One day, we had come from the bedroom to refill our cups with tea and then gone back. Forty-five minutes later, when we returned to the kitchen, we heard a pitiful mewing coming from around the fridge. Our first thought was that the kitten had gotten stuck behind or underneath. Turns out, he had climbed inside while the door was open.

Keef wasn’t very affectionate, but he would snuggle when he wanted to.

About a year later, another co-worker had found a tiny orange tabby kitten near a shopping center and was trying to find him a new home. So, of course, I obliged.

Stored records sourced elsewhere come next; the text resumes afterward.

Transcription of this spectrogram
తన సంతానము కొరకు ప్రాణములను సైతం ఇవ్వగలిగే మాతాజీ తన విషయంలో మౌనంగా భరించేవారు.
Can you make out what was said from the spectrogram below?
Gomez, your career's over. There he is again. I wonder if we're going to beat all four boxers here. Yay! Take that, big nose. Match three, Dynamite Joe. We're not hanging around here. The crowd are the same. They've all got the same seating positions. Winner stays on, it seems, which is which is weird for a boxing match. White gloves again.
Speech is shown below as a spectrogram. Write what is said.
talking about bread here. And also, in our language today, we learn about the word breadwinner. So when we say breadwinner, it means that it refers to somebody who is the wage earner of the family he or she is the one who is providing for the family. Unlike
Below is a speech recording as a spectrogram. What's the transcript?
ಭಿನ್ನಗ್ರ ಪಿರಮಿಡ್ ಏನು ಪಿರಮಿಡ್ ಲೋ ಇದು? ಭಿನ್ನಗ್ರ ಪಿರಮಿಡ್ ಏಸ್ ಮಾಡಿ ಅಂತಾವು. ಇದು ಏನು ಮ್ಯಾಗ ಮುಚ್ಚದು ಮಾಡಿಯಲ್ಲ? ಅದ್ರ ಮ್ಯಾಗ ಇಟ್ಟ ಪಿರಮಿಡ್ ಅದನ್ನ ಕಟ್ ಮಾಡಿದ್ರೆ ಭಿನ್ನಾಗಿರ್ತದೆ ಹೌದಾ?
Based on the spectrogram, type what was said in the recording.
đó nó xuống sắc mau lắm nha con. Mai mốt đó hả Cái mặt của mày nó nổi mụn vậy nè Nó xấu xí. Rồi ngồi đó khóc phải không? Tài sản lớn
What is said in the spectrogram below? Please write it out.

My girlfriend was on a Norse mythology kick at the time and was a fan of “Lord of the Rings,” so we named him Yngwie Gimli Gandalf of Asgard, the first name coming from Swedish guitar virtuoso Yngwie Malmsteen. Since that was a bit of a mouthful, we just called him “YGG” (pronounced “Ig”), an anglicized version of one of the many other names of the Norse god Odin, which means “the terrible one.”

He wasn’t very terrible, but he did eventually wind up running away. I suspect it was because Keef had established himself as the alpha male of the group.

Like Mao, Prince was an older cat (not sure how old) and when I noticed similar signs, I opened the back door and let him wander toward the Rainbow Bridge.

It was just me and Keef until I decided to move to Richmond County to take a reporting job at this paper. However, he didn’t want to move. When I tried to bring him with me, he broke out of the carrier within five minutes on the road.

I took him back home, and he jumped out of the window. I saw him a few times when I went back to visit, up to a year later. But then no more.

I eventually was talked into getting a cat by the former editor and sports editor, both of whom are also cat guys. I got Mojo, a black cat, on Friday the 13th, from Moore County Animal Advocates.

Like most cats, he would rather play with the ring from a milk jug cap or a straw or some other bit of trash than with a store-bought toy (back when he was actually playful).

He also likes to climb up and lie around the back of my neck and across my shoulders — kinda like a scarf.

He’s a bit like Prince and demands affection. On a lazy “Caturday,” you can find him next to me on the couch as I binge-watch something on Netflix.

Some people are trying to convince me that he needs a buddy, but I’m not sure about having two cats in such a small apartment.

Maybe one day.

William R. Toler is editor of the Anson Record and Richmond County Daily Journal. Reach him at 910-817-2675 or wtoler@yourdailyjournal.com.

Keef, as a kitten, climbs my pants leg and gnaws on my shirt.
https://ansonrecord.com/wp-content/uploads/2018/07/web1_mycats_keefshirt.jpgKeef, as a kitten, climbs my pants leg and gnaws on my shirt.

Mojo lounges on the couch on a Sunday afternoon.
https://ansonrecord.com/wp-content/uploads/2018/07/web1_mycats_mojo.jpgMojo lounges on the couch on a Sunday afternoon.

Prince sits rather regally on the back of the couch, waiting to jump in someone’s lap.
https://ansonrecord.com/wp-content/uploads/2018/07/web1_mycats_prince.jpgPrince sits rather regally on the back of the couch, waiting to jump in someone’s lap.

Yngwie Gimli Gandalf of Asgard looks up at the camera.
https://ansonrecord.com/wp-content/uploads/2018/07/web1_mycats_yyg.jpgYngwie Gimli Gandalf of Asgard looks up at the camera.

https://ansonrecord.com/wp-content/uploads/2018/07/web1_Tolerr.jpg

William R. Toler

Editor